New Clue in HIV Mystery
Immune-Cell Factor May be Why Some People With HIV Never Develop
WebMD News Archive
Editorial Note: In the Jan. 23, 2004, issue of Science, Ho and
colleagues retract "an interpretation" made in their September 2002
Ho's original paper said that molecules called alpha defensins are the
long-sought CAF -- CD8 antiviral factor. Indeed, these molecules do have
anti-HIV activity. But now Ho says he was wrong about where they come from. The
alpha defensins don't come from CD8 T cells at all, he says. Instead, they
"leaked" from another kind of immune cell into the CD8 cells during
Sept. 27, 2002 -- It's the central mystery of AIDS: Why do a
very few people with HIV infection never get sick? Now one of the biggest names
in AIDS research says he has the answer.
The breakthrough -- if, indeed, it proves to be one -- comes
from the lab of David D. Ho, MD, at New York's Aaron Diamond AIDS Research
Center. Ho's team used a brand-new tool that can identify incredibly small
amounts of substances produced by human cells.
The researchers also have another prized research tool -- a
group of men who've had HIV infection for many years and remain completely
healthy despite never having taken any anti-HIV drugs. These men's immune cells

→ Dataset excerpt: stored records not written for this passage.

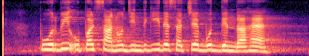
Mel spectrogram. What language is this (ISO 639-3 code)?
pan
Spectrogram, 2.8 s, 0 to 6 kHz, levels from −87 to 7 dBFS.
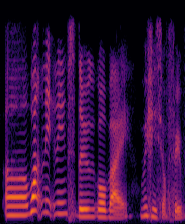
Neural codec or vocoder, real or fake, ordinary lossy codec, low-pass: none; real; none; 5.4 kHz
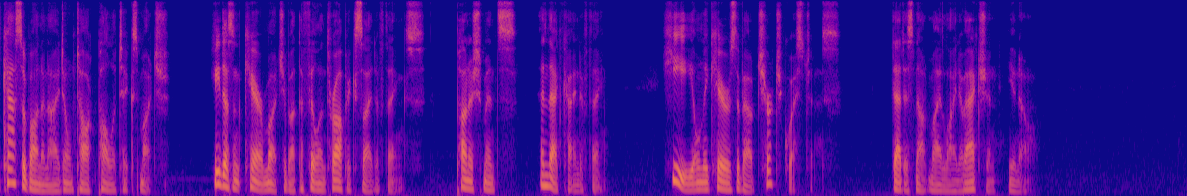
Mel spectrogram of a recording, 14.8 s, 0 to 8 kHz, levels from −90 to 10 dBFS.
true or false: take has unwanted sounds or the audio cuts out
false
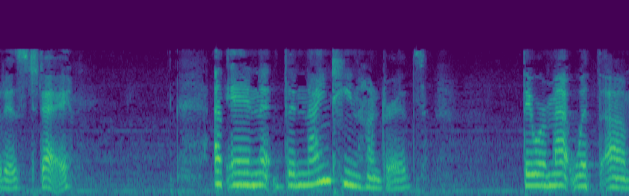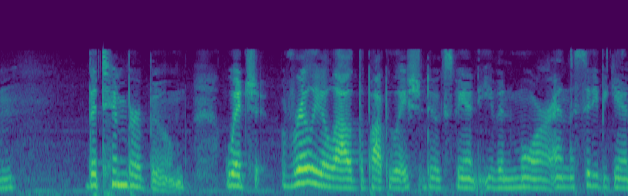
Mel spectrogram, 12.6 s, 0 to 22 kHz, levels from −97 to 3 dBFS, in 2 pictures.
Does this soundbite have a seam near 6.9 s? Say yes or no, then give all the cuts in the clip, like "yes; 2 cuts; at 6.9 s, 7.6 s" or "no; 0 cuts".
no; 1 cut; at 2.2 s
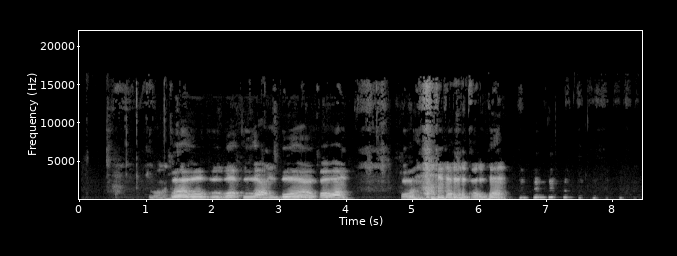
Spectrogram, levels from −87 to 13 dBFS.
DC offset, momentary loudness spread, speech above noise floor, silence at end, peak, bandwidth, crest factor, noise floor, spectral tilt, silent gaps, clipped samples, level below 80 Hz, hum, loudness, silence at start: under 0.1%; 17 LU; 35 dB; 0.7 s; 0 dBFS; 16.5 kHz; 18 dB; -52 dBFS; -5 dB/octave; none; under 0.1%; -58 dBFS; none; -16 LUFS; 0.55 s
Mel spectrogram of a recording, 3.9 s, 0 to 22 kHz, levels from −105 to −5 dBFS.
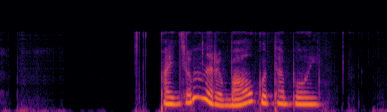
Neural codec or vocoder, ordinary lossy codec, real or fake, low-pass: codec, 16 kHz, 4.8 kbps, FACodec; none; fake; none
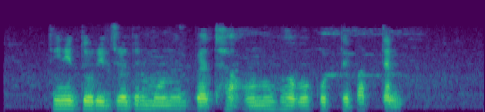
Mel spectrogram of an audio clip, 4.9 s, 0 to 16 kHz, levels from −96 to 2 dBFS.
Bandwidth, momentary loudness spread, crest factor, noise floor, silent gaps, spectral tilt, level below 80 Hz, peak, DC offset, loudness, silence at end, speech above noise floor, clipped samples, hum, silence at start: 6.8 kHz; 6 LU; 18 dB; -63 dBFS; none; -5.5 dB/octave; -76 dBFS; -10 dBFS; under 0.1%; -27 LUFS; 0.85 s; 37 dB; under 0.1%; none; 0.55 s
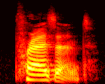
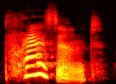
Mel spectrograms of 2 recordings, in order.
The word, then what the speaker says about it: present: the key is here if the word is used as a verb we put the stress on the second syllable if the word is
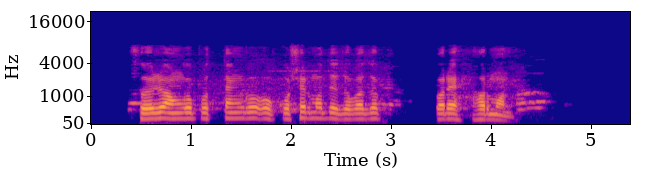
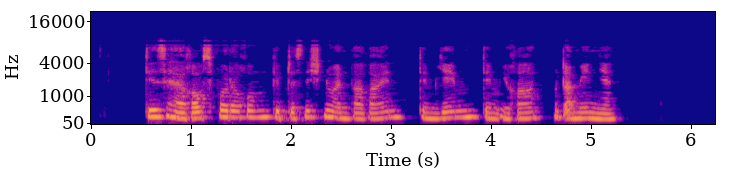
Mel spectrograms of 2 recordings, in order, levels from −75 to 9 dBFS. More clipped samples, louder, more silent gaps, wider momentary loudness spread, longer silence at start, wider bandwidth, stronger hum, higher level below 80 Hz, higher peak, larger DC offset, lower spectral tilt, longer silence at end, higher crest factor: neither; about the same, -17 LUFS vs -18 LUFS; first, 3.28-3.45 s vs none; first, 17 LU vs 9 LU; second, 0.4 s vs 0.55 s; second, 7.8 kHz vs 9.2 kHz; neither; about the same, -64 dBFS vs -62 dBFS; about the same, -2 dBFS vs -2 dBFS; neither; about the same, -5 dB/octave vs -5.5 dB/octave; second, 0.85 s vs 1 s; about the same, 16 dB vs 16 dB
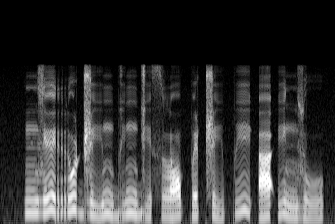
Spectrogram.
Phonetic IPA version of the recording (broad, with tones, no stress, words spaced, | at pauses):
nzɪ˧˥˧ru˧˥˧ ɖ͡ʐi˧˩˧mbi˨˦ŋɡi˧˩˧θ lɔ˨˦ pɪ˨˦ʈ͡ʂi˧˩˧pi˧˥˧ ʔa˨˦ʔi˧˥˧ nzu˧˩˧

make a mysterious factor -- CAF -- that neutralizes HIV. What is CAF? That
question has stumped scientists since 1986. There have been lots of candidates,

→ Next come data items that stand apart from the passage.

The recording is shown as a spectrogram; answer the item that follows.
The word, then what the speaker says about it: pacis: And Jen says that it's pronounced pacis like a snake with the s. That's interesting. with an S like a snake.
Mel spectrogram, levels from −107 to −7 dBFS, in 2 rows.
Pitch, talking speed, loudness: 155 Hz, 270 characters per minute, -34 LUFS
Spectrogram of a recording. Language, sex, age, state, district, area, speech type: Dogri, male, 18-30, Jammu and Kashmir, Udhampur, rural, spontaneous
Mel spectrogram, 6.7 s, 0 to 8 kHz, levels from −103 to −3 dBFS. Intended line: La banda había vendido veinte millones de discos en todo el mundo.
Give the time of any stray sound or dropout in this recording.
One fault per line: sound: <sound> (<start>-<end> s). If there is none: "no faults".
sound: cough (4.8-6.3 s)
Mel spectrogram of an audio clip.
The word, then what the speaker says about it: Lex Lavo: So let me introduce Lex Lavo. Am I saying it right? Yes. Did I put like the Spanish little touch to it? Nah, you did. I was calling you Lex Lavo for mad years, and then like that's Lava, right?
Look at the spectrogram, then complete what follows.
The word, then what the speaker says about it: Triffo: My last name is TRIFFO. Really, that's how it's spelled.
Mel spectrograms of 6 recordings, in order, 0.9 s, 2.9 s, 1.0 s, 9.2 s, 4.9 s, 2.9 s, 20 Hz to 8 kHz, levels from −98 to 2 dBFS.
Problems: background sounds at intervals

but no winners.
Now Ho's group says CAF is unmasked. The suspects: three
specific types of germ-killing molecules called alpha-defensins. These tiny
proteins are made by different cells of the immune system. Defensins are known
to kill bacteria, and they are also known to inactivate HIV, herpes viruses,
and flu virus. Earlier studies of defensins showed they were too weak to be the
long-sought CAF. But Ho's team says that the alpha-defensins they've isolated
appear to be much more potent.
"Additional studies are necessary to define the true
antiviral potency of alpha-defensins, which in turn will determine their
clinical utility in treating HIV," Ho and colleagues write.
Not everyone believes the findings. Jay Levy, MD, PhD, of the
University of California, San Francisco, in 1986 identified CAF as a factor
made by immune cells called CD8+ lymphocytes. These cells are known to be
essential for fighting HIV. CAF has the near-magical property of inactivating
HIV without killing cells infected by the virus. But after years of effort,
Levy still hasn't found CAF. He says Ho hasn't either. Levy told Science
reporter Jon Cohen that his lab has tested defensins and ruled them out.
Another of the biggest names in AIDS research -- HIV
co-discoverer Robert Gallo, MD -- has also looked for CAF. Years ago he claimed
that the majority of the effect was due to another immune-cell substance --
beta chemokines. Yet further study showed that beta chemokines couldn't
inactivate all forms of HIV. CAF can. Gallo now says that there is no such
thing as CAF, Cohen reports. Instead, he says, immune cells make many
substances that together have the long-sought CAF activity. And Gallo hints
that his lab has found an as-yet-unveiled immune factor that is far more
powerful than defensins.